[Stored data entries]

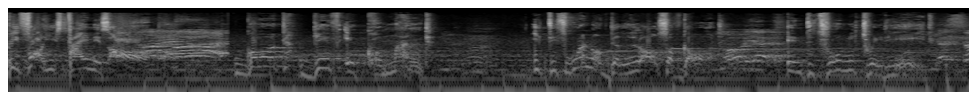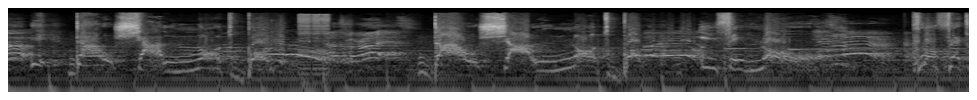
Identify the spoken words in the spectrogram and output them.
before his time is up. God gave a command. It is one of the laws of God Oh, yes. in Deuteronomy 28. Yes, sir. Thou shalt not borrow. That's correct. Thou shalt not borrow. Is a law. Prophet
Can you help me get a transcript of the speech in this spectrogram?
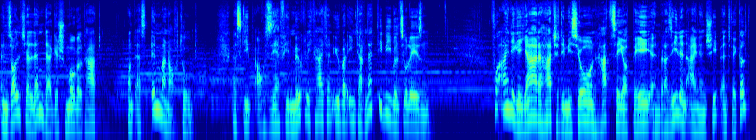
in solche Länder geschmuggelt hat und es immer noch tut. Es gibt auch sehr viele Möglichkeiten, über Internet die Bibel zu lesen. Vor einige Jahre hat die Mission HCJB in Brasilien einen Chip entwickelt,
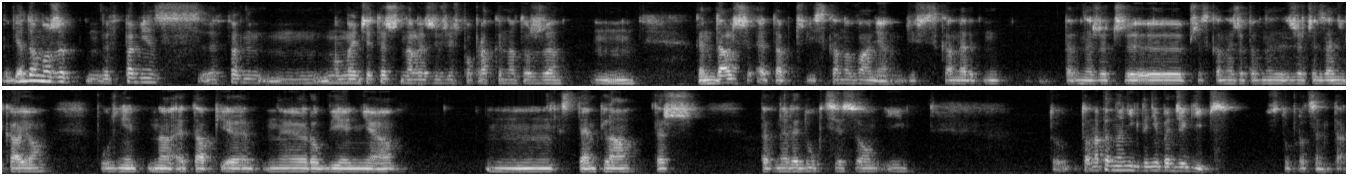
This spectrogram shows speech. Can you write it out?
Wiadomo, że w, pewien, w pewnym momencie też należy wziąć poprawkę na to, że mm, ten dalszy etap, czyli skanowania, gdzieś skaner pewne rzeczy, przy skanerze pewne rzeczy zanikają, później na etapie mm, robienia mm, stempla też pewne redukcje są i to, to na pewno nigdy nie będzie gips w 100%. E,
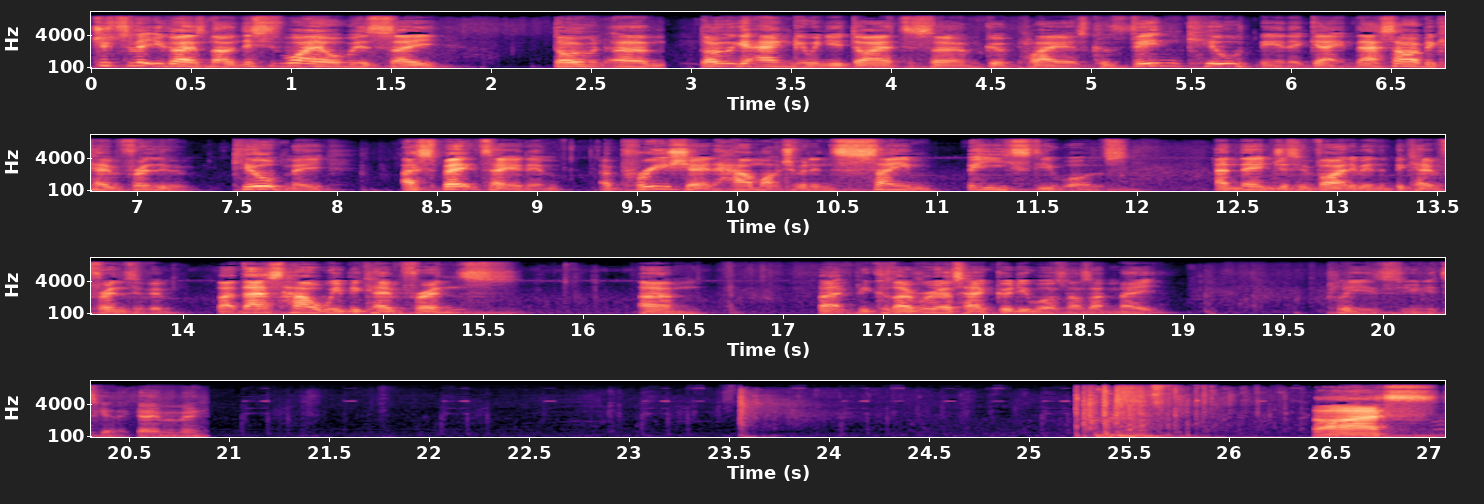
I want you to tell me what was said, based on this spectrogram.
just to let you guys know. This is why I always say don't um don't get angry when you die to certain good players because Vin killed me in a game. That's how I became friends with him. Killed me. I spectated him, appreciated how much of an insane beast he was, and then just invited him in and became friends with him. Like that's how we became friends. Um, like because I realized how good he was, and I was like, mate, please, you need to get a game of me. Nice.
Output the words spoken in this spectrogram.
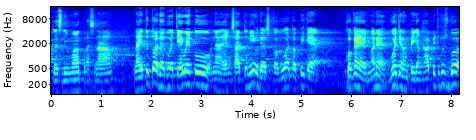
kelas 5, kelas 6. Nah, itu tuh ada dua cewek tuh. Nah, yang satu nih udah suka gua tapi kayak gua kayak gimana ya? Gua jarang pegang HP terus gua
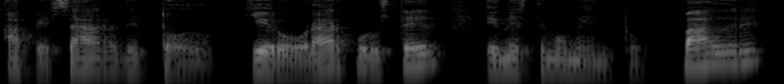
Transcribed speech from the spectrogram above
a pesar de todo. Quiero orar por usted en este momento. Padre,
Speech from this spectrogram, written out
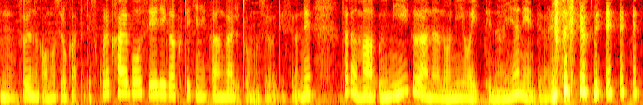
うん、そういうのが面白かったです。これ解剖生理学的に考えると面白いですよね。ただまあウミイグアナの匂いってなんやねんってなりますよね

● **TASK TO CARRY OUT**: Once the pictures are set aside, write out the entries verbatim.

● **REPLY TO THE TASK**:
Identify the spoken words in the spectrogram and output them.
before his time is up. God gave a command. It is one of the laws of God Oh, yes. in Deuteronomy 28. Yes, sir. Thou shalt not borrow. That's correct. Thou shalt not borrow. Is a law. Prophet
Can you help me get a transcript of the speech in this spectrogram?
in solche Länder geschmuggelt hat und es immer noch tut. Es gibt auch sehr viele Möglichkeiten, über Internet die Bibel zu lesen. Vor einige Jahre hat die Mission HCJB in Brasilien einen Chip entwickelt,
This spectrogram shows speech. Can you write it out?
Wiadomo, że w, pewien, w pewnym momencie też należy wziąć poprawkę na to, że mm, ten dalszy etap, czyli skanowania, gdzieś skaner pewne rzeczy, przy skanerze pewne rzeczy zanikają, później na etapie mm, robienia mm, stempla też pewne redukcje są i to, to na pewno nigdy nie będzie gips w 100%. E,
I want you to tell me what was said, based on this spectrogram.
just to let you guys know. This is why I always say don't um don't get angry when you die to certain good players because Vin killed me in a game. That's how I became friends with him. Killed me. I spectated him, appreciated how much of an insane beast he was, and then just invited him in and became friends with him. Like that's how we became friends. Um, like because I realized how good he was, and I was like, mate, please, you need to get a game of me. Nice.
Output the words spoken in this spectrogram.
kelas 5, kelas 6. Nah, itu tuh ada dua cewek tuh. Nah, yang satu nih udah suka gua tapi kayak gua kayak gimana ya? Gua jarang pegang HP terus gua
Transcribed speech from the spectrogram above
a pesar de todo. Quiero orar por usted en este momento. Padre,
Speech from this spectrogram, written out
うん、そういうのが面白かったです。これ解剖生理学的に考えると面白いですよね。ただまあウミイグアナの匂いってなんやねんってなりますよね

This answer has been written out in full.